For example, merchant cash advances (MCAs) are similar to factoring but are based on a company’s credit card transactions. The effective cost of this method of financing is very high, but during the crisis may have been the only option for certain companies.
Equipment financing, while not new, became more popular during the financial crisis. It was a way for vendors to sell their wares to small businesses on payment terms at a time when companies couldn’t find other ways to pay for needed machinery or other items.
And credit unions began to ramp up their small business lending to the extent permitted by law (from 1998 until 2017 they were only allowed to lend up to 12.25% of their assets to small businesses).
This online method of raising small amounts from large numbers of people flourished post-crisis. Crowdfunding can be in the form of gifts (e.g., Indiegogo, Kickstarter), loans (e.g., LendingClub), or equity. In 2012, President Barack Obama signed the Jumpstart Our Business Startups (JOBS) Act to enable small businesses to raise equity without registering through the SEC.
This equity crowdfunding option took some years to get into gear because of the need for SEC regulations, but it’s now up and running.
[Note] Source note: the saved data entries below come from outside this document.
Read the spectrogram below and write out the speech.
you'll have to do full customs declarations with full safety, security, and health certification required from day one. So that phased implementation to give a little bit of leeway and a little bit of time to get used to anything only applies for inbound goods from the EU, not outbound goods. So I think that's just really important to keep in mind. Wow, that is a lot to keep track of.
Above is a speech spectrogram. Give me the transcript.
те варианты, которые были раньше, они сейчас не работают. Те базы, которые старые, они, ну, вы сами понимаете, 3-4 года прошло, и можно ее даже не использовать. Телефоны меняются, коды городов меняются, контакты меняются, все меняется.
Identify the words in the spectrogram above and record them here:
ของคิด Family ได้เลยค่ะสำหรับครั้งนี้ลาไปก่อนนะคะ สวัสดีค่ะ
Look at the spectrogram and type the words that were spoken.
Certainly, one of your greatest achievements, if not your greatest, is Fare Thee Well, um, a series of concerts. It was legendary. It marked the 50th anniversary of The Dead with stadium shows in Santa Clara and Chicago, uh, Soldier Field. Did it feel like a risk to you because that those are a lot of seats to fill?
A number of equity crowdfunding portals can be used to raise up to set limits.
In the decade that followed the financial crisis, the way business was done changed, with technology gaining prominence. Small businesses became attuned to online financing options, with 19% seeking online lenders in 2016, 24% in 2017, and 32% in 2018.
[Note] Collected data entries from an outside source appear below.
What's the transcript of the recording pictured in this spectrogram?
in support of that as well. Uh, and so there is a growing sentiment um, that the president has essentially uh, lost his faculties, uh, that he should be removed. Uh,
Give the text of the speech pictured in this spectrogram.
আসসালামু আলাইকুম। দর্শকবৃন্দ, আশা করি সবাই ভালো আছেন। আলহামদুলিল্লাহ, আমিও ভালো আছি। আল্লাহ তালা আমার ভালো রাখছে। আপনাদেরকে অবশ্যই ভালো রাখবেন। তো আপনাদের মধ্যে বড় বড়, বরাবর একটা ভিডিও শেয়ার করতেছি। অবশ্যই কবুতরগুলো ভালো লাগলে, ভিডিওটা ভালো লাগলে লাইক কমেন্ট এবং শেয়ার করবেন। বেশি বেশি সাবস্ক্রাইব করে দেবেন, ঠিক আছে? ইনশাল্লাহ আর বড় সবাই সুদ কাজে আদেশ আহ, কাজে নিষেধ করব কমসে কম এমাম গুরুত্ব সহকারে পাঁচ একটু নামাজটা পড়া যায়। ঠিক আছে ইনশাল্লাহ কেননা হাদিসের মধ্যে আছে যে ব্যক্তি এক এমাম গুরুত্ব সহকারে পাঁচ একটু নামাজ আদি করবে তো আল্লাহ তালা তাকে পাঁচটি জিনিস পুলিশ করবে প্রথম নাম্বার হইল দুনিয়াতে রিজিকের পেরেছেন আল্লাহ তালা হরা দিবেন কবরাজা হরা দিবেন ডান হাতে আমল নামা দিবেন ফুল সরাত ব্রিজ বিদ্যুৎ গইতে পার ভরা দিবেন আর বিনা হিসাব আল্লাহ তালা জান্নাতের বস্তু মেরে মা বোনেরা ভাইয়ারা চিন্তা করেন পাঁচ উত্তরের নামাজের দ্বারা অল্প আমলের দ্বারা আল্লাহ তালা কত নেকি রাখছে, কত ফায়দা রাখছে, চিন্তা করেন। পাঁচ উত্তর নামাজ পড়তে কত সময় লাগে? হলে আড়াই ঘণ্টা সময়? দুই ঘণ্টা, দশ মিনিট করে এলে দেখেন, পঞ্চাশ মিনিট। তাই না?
How Did Bank Lending to Small Business Fare After the Financial Crisis?
The volume of small business loans was greatly affected during and following the 2008 financial crisis. Even through the mid-2010s, researchers found that small businesses had a harder time obtaining loans and accessing credit lines compared to before the crisis.
What Is a Lesson Learned From the 2008 Financial Crisis on Small Businesses?
One of the effects the financial crisis had on small businesses was that they learned important lessons about watching debt, keeping tight reins on spending, and maintaining access to capital. In addition, new sources of financial assistance unthinkable during that crisis became available, such as crowdfunding, which are still used to this day.
What Is the Small Business Administration (SBA)?
The Small Business Administration, or SBA, was created in 1953 as an independent agency of the federal government to aid, counsel, assist and protect the interests of small businesses in the U.S. The SBA offers a variety of financial resources to small businesses including loans, entrepreneurial development, and advocacy services.
What Are the Average Interest Rates on Small Business Loans?
The average small business loan interest rate varies by the type of lender, loan product, and whether it has a fixed or variable interest rate. Check with the SBA and other lenders to get quotes.